(Excerpts from a dataset)
----

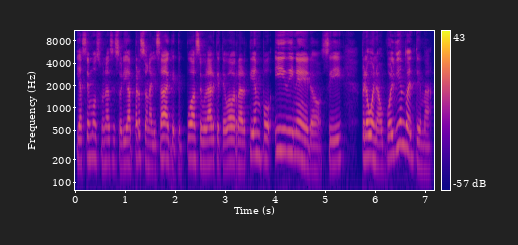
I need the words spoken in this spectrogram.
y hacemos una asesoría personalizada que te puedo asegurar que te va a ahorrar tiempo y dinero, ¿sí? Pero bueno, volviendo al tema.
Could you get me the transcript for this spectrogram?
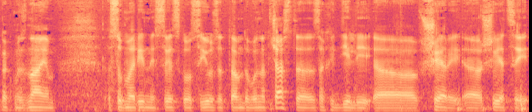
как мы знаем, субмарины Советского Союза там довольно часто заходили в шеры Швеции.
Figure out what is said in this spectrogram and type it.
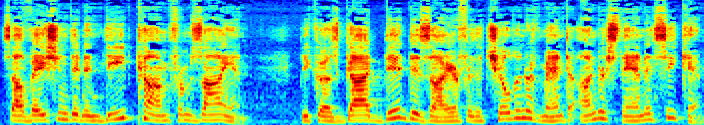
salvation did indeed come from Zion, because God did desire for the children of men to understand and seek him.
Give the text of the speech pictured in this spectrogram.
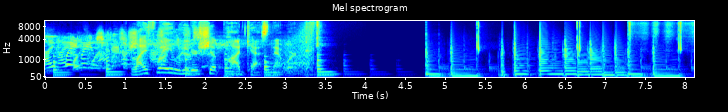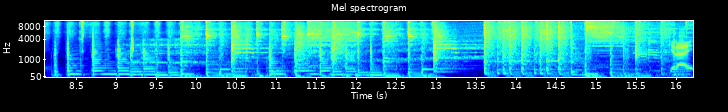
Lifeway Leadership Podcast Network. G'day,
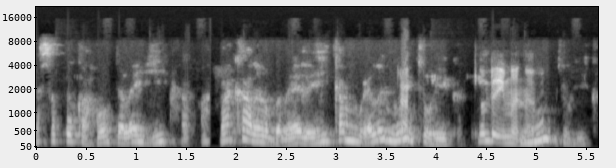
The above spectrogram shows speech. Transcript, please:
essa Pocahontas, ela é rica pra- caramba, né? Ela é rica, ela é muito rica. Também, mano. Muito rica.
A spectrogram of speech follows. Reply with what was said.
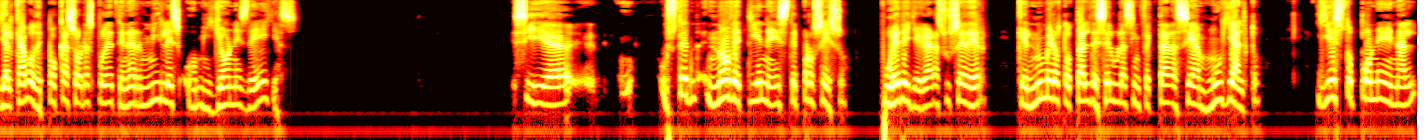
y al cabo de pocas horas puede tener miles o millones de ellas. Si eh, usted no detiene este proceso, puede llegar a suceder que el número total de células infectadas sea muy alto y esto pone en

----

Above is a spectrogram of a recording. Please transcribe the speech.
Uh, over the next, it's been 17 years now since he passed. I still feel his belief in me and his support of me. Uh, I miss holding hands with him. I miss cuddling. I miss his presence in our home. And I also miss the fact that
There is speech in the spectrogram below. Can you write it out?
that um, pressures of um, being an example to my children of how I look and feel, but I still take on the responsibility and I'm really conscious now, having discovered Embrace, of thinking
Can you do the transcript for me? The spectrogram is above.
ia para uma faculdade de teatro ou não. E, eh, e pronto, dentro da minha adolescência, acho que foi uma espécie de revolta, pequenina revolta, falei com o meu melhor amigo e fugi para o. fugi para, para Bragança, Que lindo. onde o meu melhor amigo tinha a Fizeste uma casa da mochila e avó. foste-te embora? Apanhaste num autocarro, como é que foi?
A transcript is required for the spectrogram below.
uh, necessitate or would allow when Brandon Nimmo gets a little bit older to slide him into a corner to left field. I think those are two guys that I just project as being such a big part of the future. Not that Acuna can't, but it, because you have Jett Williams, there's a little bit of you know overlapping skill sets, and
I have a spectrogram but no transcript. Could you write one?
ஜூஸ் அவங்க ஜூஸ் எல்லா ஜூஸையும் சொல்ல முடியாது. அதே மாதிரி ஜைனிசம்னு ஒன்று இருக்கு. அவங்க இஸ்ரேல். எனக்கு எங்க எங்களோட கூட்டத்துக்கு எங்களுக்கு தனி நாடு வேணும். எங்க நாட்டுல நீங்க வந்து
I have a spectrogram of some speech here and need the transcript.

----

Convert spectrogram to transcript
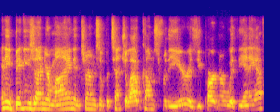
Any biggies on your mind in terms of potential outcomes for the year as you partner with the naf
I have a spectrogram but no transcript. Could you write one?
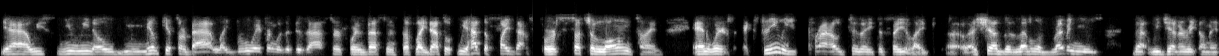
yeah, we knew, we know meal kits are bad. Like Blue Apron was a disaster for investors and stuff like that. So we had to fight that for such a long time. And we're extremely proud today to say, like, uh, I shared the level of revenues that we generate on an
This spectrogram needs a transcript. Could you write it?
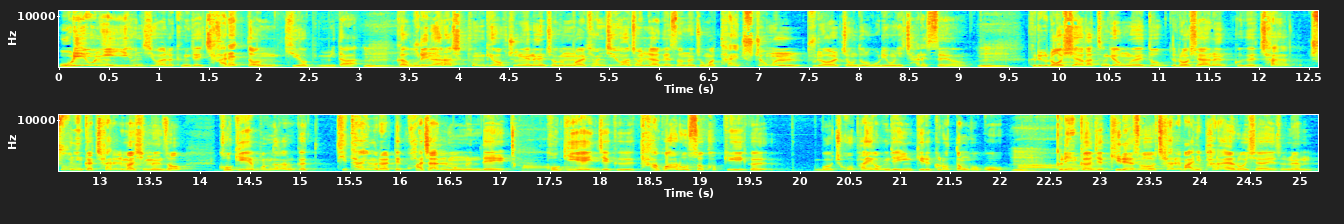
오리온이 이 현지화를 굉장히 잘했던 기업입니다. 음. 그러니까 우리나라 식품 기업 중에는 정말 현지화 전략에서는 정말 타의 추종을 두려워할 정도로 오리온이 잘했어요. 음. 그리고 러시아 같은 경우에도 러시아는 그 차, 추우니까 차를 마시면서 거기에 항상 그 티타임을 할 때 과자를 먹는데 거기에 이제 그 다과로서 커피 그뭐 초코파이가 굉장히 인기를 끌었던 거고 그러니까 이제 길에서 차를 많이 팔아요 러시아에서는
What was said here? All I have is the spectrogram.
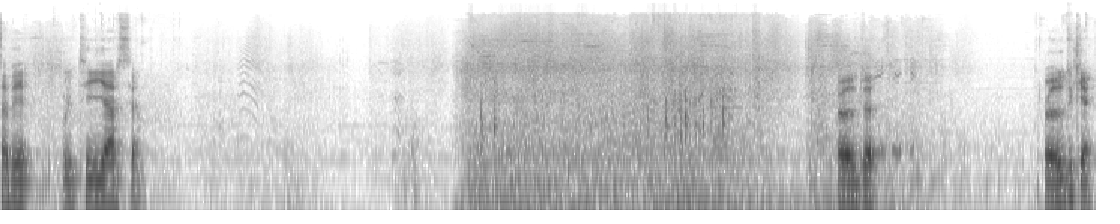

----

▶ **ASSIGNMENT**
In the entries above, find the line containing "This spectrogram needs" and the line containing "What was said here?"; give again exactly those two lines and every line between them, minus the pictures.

▶ **RESULT**
This spectrogram needs a transcript. Could you write it?
오리온이 이 현지화를 굉장히 잘했던 기업입니다. 음. 그러니까 우리나라 식품 기업 중에는 정말 현지화 전략에서는 정말 타의 추종을 두려워할 정도로 오리온이 잘했어요. 음. 그리고 러시아 같은 경우에도 러시아는 그 차, 추우니까 차를 마시면서 거기에 항상 그 티타임을 할 때 과자를 먹는데 거기에 이제 그 다과로서 커피 그뭐 초코파이가 굉장히 인기를 끌었던 거고 그러니까 이제 길에서 차를 많이 팔아요 러시아에서는
What was said here? All I have is the spectrogram.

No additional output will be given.